Do you have any favorite books, podcasts, or resources related to this topic that you would recommend to our readers?
I have so many! In the early stages of deciding to get a divorce, “Too Good to Leave, to Bad to Stay: A Step by Step Guide to Help You Decide Whether to Stay in Our Get Out of Your Relationship” by Mira Kirshenbaum is a great resource, as well as “The 5 Love Languages” by Gary Chapman. Both can help you decide if the relationship is salvageable and if not provide better clarity on why the relationship didn’t work and what you want in a new relationship moving forward.
Following my own divorce, when I started dating again I found all of the content, podcast episodes, courses, and books offered by dating coaches Matthew Hussey and Evan Marc Katz to be tremendously valuable! I recommend their content to all my female clients.
Can you please give us your favorite “Life Lesson Quote” that helped you in this work? Can you share how that was relevant in your real life?
“The wound is the place where the light enters you” by the Sufi poet Rumi is a favorite of mine.
Divorces are painful. Actually, all adversity is painful. No one ever goes into it willingly or wanting to hurt anyone. It’s just a part of life. I love this quote because it’s a reminder that our greatest opportunity for self-growth lies in the pain we experience, which provides a contrast to our joy. When we successfully overcome our adversity, we emerge a different and improved person for having experienced it, which can lead to experiencing even greater joy moving forward.
Are you working on any exciting new projects now? How do you think that will help people?
Actually, I’m working on a few now that I’m rather excited about. My podcast, The Purpose Podcast is set to launch in early 2019. On the show, I interview individuals who have faced incredible adversity and how they used the challenge to fuel their own personal growth. Several of the interviews feature divorce as their pivotal moment.
I’m also currently in the process of writing a book on how to become more resilient through learning to express and share our experiences. So many of us don’t share our troubles for fear that people wouldn’t understand what they are going through, but the statistics actually prove that more people share the same experiences as you than you may think.
Because of the position that you are in, you are a person of great influence. If you could inspire a movement that would bring the most amount of good to the most amount of people, what would that be? You never know what your idea can trigger. 🙂
My mission right now is to show people that processing and releasing our emotions and life experiences can not only help us heal our own trauma, but help others. Everyone faces adversity, but no one ever talks about it because we assume people won’t understand, and there’s a stigma surrounding it. By teaching people how to not fear vulnerability, I hope to trigger a wave of healing that could be felt worldwide.
Some of the biggest names in Business, VC funding, Sports, and Entertainment read this column. Is there a person in the world, or in the US with whom you would love to have a private breakfast or lunch with, and why? He or she might just see this if we tag them 🙂

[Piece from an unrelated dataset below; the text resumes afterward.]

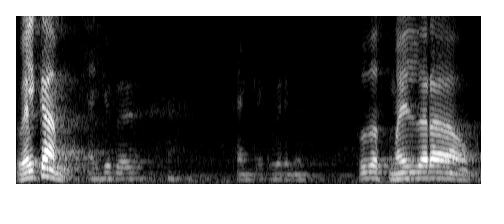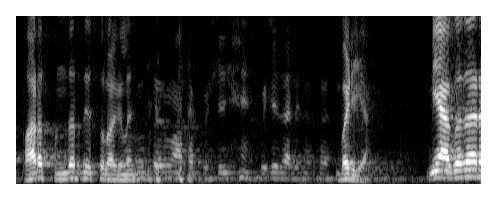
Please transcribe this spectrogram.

I would absolutely love the opportunity to do even just coffee with Gary Vaynerchuck. He’s been an incredibly influential figure for me on so many topics ranging from social media marketing, communication, vulnerability and family business dynamics. Being able to thank him in person for all the knowledge he’s shared would be enough for me, but it also would be nice to have a conversation with an influencer who shares the same mutual passions as me